When structural equation modeling is instead taken as starting point, we note that some lim-ited multilevel structural equation modeling is possible using the traditional approaches wheremodels are fitted to sample covariance matrices and sometimes means. This is achieved by treat-ing the highest level of the multilevel model as level 1 and the combinations of all lower-levelunits as a high-dimensional multivariate response (e.g., Muthen, 1997). For example, 4 variablesobserved at 3 time points on 2 twins from each of a large number of families could be modeledby letting the families be the level 1 units and the responses for each family a 24-dimensionalmultivariate response. Obviously, this method can only be applied if there are not too many unitsat any of the levels apart from the highest, since the dimensionality of the response vector wouldotherwise become excessive. In addition, the method requires complete multivariate responsesand balanced multilevel designs. Random coefficients can be included via factor models, but thisis only possible if the corresponding covariates are balanced, thus requiring all three types ofbalance mentioned above.

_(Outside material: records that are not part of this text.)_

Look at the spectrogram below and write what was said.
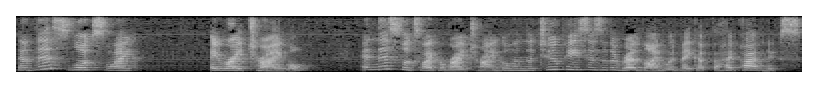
Now this looks like a right triangle, and this looks like a right triangle, and the two pieces of the red line would make up the hypotenuse.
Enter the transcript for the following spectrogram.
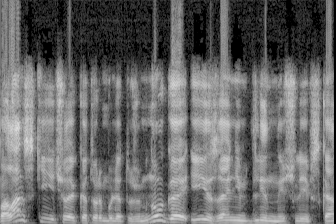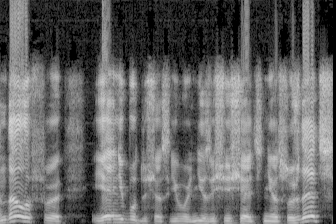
Поланский, человек, которому лет уже много, и за ним длинный шлейф скандалов. Я не буду сейчас его ни защищать, ни осуждать.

Integre Tech. Pub. Co., Inc. Psychometrika October 6, 2004 10:58 a.m. rabe-hesketh Page 169

SOPHIA RABE-HESKETH, ANDERS SKRONDAL, AND ANDREW PICKLES 169

Using the traditional approach to structural equation modeling, all three types of imbalancecan be handled to some degree by multi-group analysis. However, a more flexible approach is tobase parameter estimation on likelihood contributions from individual units (e.g., Arminger &Sobel, 1990) instead of sample covariance matrices and means from listwise samples. However,clusters with large numbers of lower-level units still pose problems due to excessive dimension-ality. For example, if the families in the above example were also nested in counties with upto 100 families per county, the multivariate response would be of dimension 2400, with manymissing values for those counties contributing fewer than 100 families.

Explicit two-level structural equation methodology has been developed to overcome theproblem of large clusters. In the above example, county would be declared a level 2 unit andfamily a level 1 unit. For continuous responses or responses modeled by latent underlyingvariables, such multilevel structural equation models are typically defined by specifying separatemodels for the within-cluster and between-cluster covariance matrices (e.g., Longford & Muthen,1992; Poon & Lee, 1992; Linda, Lee, & Poon, 1993; Muthen, 19